Visual Studio Standard or Professional?

Hello all,

I’ve just downloaded the GoWin eval. I’m from the Linux world and the only Windows programming I’ve done dates to VB6. My customers are predominantly Windows desktop users and there is no web functionality in my product, so I have (tentatively) decided to develop in Visual C# .NET 2.0 as opposed to Java.

Which edition of Visual Studio 2005 is recommended for GoWin - Standard or Professional? Are there GoWin features that will require me to use VS Professional? I know Professional costs much more, but I don’t want any messy upgrades midstream.

Do I need this thing called ASP.NET? It looks like a separate Microsoft product but their website is useless for making any kind of intelligent purchase decision.

Finally, can I eval GoWin using the Visual C# Express edition?

I’d appreciate any answers to the questions, even those questioning my choice of .NET over Java.


Any of the editions and versions (2003 or 2005) of Visual Studio will work fine.
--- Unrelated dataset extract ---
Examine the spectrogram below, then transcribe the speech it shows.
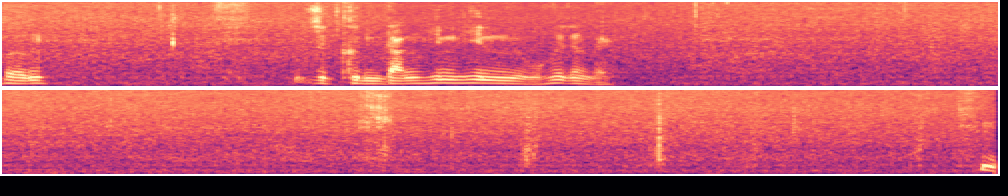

You don’t even need to use Visual Studio at all – nothing in our kit requires the use of Visual Studio or even another IDE. Although I personally haven’t tried it, I am very confident you should be able to use the Visual C# Express edition.
If you want to build stand-alone Windows applications, as you did with VB6, you’ll want to use .NET Windows Forms. These applications can either be installed in the traditional manner, or can be installed over the web. If the target machines are running the .NET 2.0 run-time, you will be able to use ClickOnce deployment of your Windows Forms applications.
If you want to build web applications, you’ll want to use ASP.NET. For comparison, JSP was modeled on ASP. Java Server Faces roughly corresponds to ASP.NET Web Forms. ASP.NET code runs on the server and generates HTML. You’ll use GoDiagram Web (aka GoWeb) instead of GoDiagram Win. GoDiagram Web generates images that any browser can display, along with some JavaScript to handle mouse up and mouse down events that get sent back to the server to be interpreted as if they had happened locally on a GoDiagram Win (Windows Forms) application.
If you want to build web applications and can assume the clients will be running on Windows with Internet Explorer and will have the .NET runtime installed, then you can use Windows Forms controls embedded in your web pages.
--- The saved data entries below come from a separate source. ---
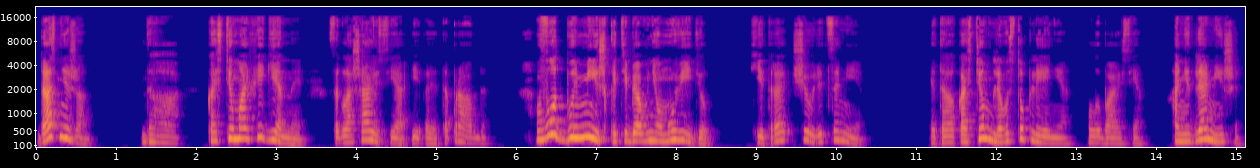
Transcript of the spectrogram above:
Да, Снежан?» «Да, костюмы офигенные, соглашаюсь я, и это правда. Вот бы Мишка тебя в нем увидел!» Хитро щурится Мия. «Это костюм для выступления», — улыбаюсь я, «а не для Миши».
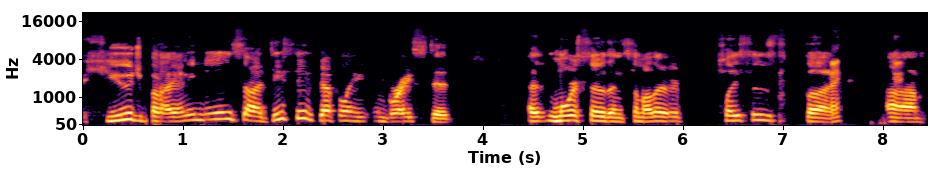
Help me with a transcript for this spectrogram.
huge by any means. Uh, DC's definitely embraced it uh, more so than some other places, but Okay. um,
Thanks very much for your reply, you have answered all my questions. I have perused the forum postings extensively, and I am happy to note that the claim of strong customer support on your company website is fully justified. I can see where small companies have the edge over big ones!

BTW, I found GoDiagram through an obscure message board. It needs to show up near the top of Google’s sponsored links.

Suggested keywords: development, block/diagram/ming, flow/chart/ing, SVG, XML


Thanks, in particular for suggesting keywords.
Actually, I never addressed the issue of C# and Java. I prefer C# to Java, mostly due to the presence of property syntax (in expressions; but I actually don’t like C# property definitions much since they tie the get{} and set{} too closely together semantically).
As a long-time Java programmer I very much shun all Microsoft “Java”, to avoid confusion/corruption. That started long before .NET, of course.
As far as choosing between them for a project, I think it depends entirely on the platform you have chosen. If it’s Windows only, choose .NET. Otherwise choose Java. That’s a bit simplistic, of course, since there are many other potential considerations. But that’s what it boils down to.